Community Colleges are unique institutions that meet a plethora of needs in higher education. This four-day track will focus on issues specific to open enrollment institutions, such as threat assessment vs. care teams, student mental health, classroom management, criminal history review, branding and marketing conduct services to campus, training faculty and staff, and developing academic integrity resources.
Joe DiMaria: Track Coordinator – Joe has twelve years of experience in the field of student conduct and currently serves as the Director of Student Rights & Responsibilities at Massasoit Community College in Brockton, Massachusetts where he is the institution’s chief student conduct officer and chair of the Campus Assessment Response and Evaluation (CARE) Team. In this role, Joe is also the student grievance officer and Title IX co-investigator for cases involving students. He firmly believes in the principles of restorative justice and the transformative power of an educational approach to student conduct interventions. Joe routinely collaborates with faculty and staff to identify and address student issues while balancing support with accountability.
Prior to joining Massasoit Community College, Joe was the inaugural Director of Housing and Residence Life at the University of Massachusetts Boston where he led the University in the planning efforts related to transitioning from a commuter to a residential institution. Additionally, he was part of the Residence Life team at Tulane University in New Orleans during and after Hurricane Katrina where he assumed a leadership role in campus evacuation, rebuilding, and renewal efforts.

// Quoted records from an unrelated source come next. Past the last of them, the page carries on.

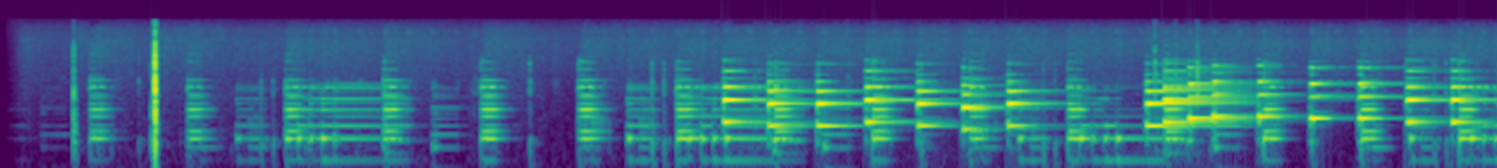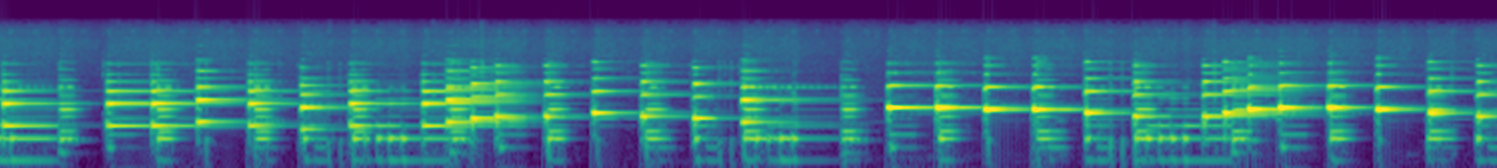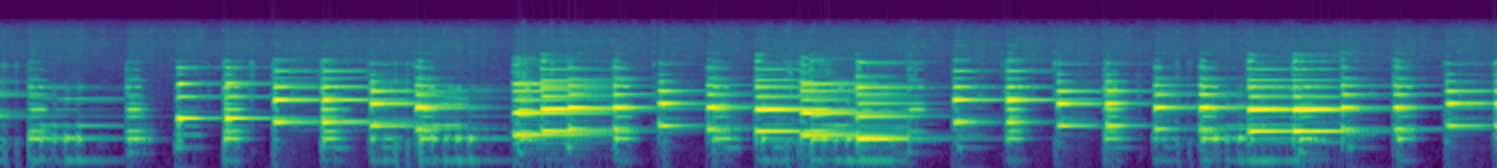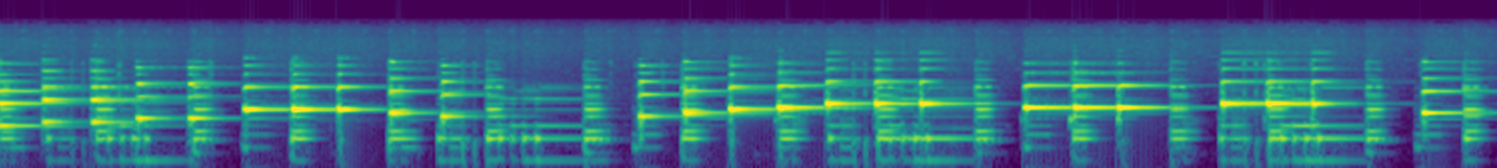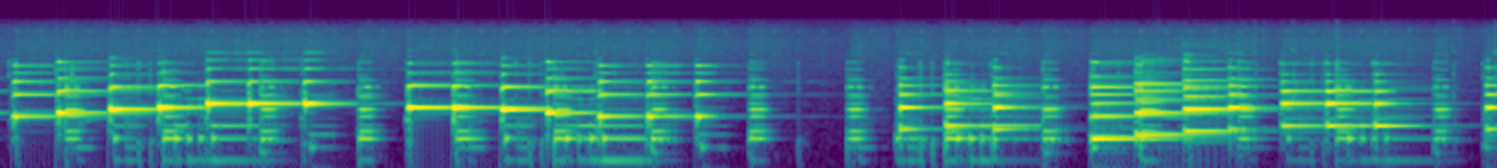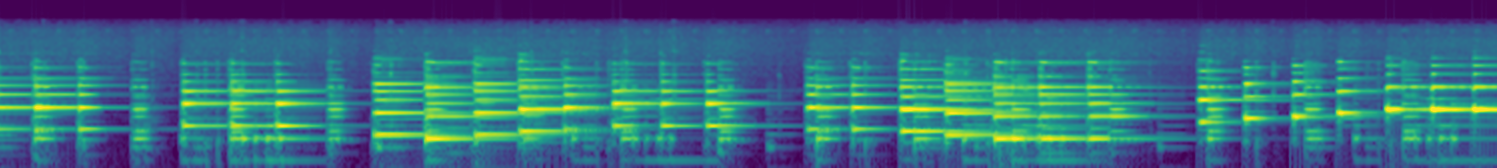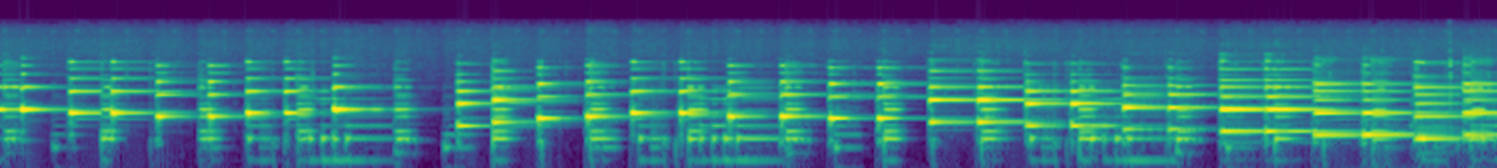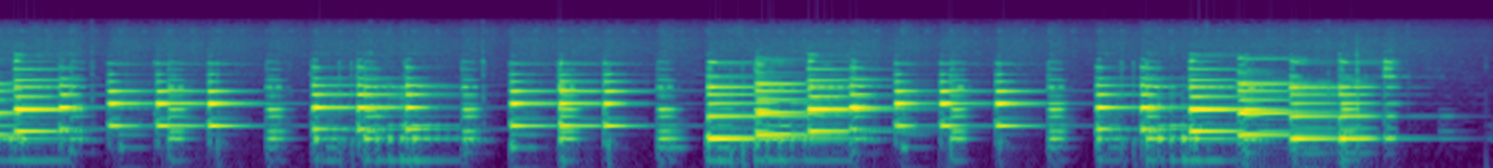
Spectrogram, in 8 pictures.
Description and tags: Esta melodía compuesta para demostrar un momento de alegría.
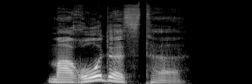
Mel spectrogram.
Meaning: inflection of marode: 1. strong/mixed nominative/accusative feminine singular superlative degree 2. strong nominative/accusative plural superlative degree
- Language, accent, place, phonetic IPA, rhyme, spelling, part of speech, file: German, Germany, Berlin, [maˈʁoːdəstə], -oːdəstə, marodeste, adjective, De-marodeste.ogg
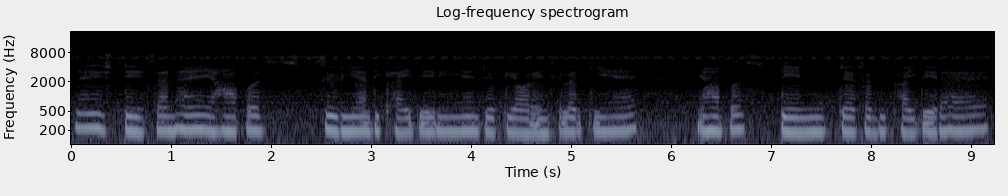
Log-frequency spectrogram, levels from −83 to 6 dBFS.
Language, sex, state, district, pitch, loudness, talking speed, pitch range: Hindi, female, Bihar, Darbhanga, 190 Hz, -41 LUFS, 155 wpm, 185-200 Hz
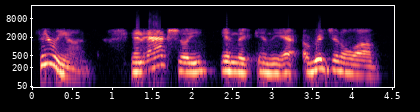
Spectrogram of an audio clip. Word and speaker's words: therion: And it's pronounced Therion.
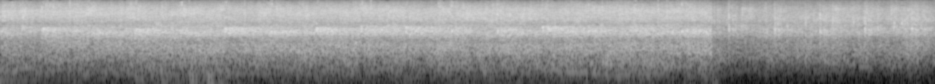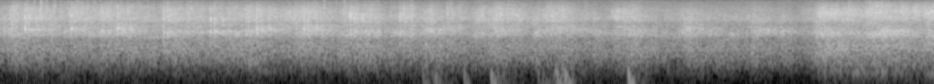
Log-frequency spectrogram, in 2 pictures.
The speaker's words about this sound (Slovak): Tak môžeme tiež dať potlesk.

Committed to naming and dismantling barriers to access in education, Joe is passionate about social justice and the pursuit of equity on campus. He regularly presents on racial justice issues, specifically the discipline gap, cultural dissonance, systems of white supremacy, and implicit bias. Joe received his juris doctor from Northeastern University School of Law where he was a fellow in the Civil Rights and Restorative Justice Project, a legal clinic committed to researching and supporting policy initiatives to address anti-civil rights violence and other miscarriages of justice in the United States between 1930 and 1970. He also received a Master of Arts in Teaching from Boston University School of Education and a Bachelor of Arts in English from the University of New Hampshire.
When he is away from the office, Joe enjoys taking day trips with his husband, hosting board game nights, making music, and spending time with his dogs.
Kecia Baker-Morris– is the Director of Student Conduct and Prevention Education/Deputy Title IX Coordinator at Tarrant County College (Southeast Campus). In her role, she also chairs the CARE Team, the Autism Awareness and Education Committee, and the DASHH (Drugs, Alcohol, Sex, Harassment and Hazing) Prevention Squad.
Kecia has a student-centered approach to conduct that fosters personal growth, effective problem solving, and critical decision making. Her work with the DASHH Prevention Squad promotes healthy behaviors through proactive education.
Prior to Tarrant County College, she was Assistant Dean of Student Engagement at the University of Texas at Dallas and Assistant Dean of Residence Life/Community Rights and Responsibilities at Occidental College. She holds a Masters in College Student Personnel from the University of Central Missouri and is working on her doctorate in Community College Leadership at Morgan State University.
Mary Zabriskie J.D.– is the Title IX Coordinator and Director of Student Conduct at St Louis Community College. In this role she is responsible for developing and implementing policies consistent with best practices specific to the community college experience. Her efforts include launching Behavior Intervention Teams on multiple campuses, ongoing oversight of districtwide student conduct processes, and working with a broad cross-section of campus partners to build support for the STLCC Cares initiative. Mary provides leadership at the College for equity and compliance efforts in all areas including sexual harassment, sexual assault and disability discrimination. She works closely with colleagues on a number of educational initiatives and outreach to students and employees.
An honors graduate of Regis College and Northeastern University School of Law, Mary practiced law, including serving as a public defender in state felony cases. She began working in higher education at Washington University in St. Louis. There Mary served as chair of the Anti-Hazing Task Force, was a member of the University Sexual Assault Investigation Board and oversaw the student organization conduct process.
Mary is a member of the Association for Student Conduct Administration (and has served as the Community College Community of Practice co-chair), the Association of Title IX Administrators, the Association on Higher Education and Disability, and the Missouri Community College Association. Mary has been a featured speaker at local, state and national conferences on topics related to Title IX, ADA/504 Compliance, student conduct, inclusive practices to support student success and more.
Born and raised in Massachusetts, Mary is a big fan of her chosen hometown of St. Louis, Missouri where she lives in a historic neighborhood and takes advantage of all that the city has to offer.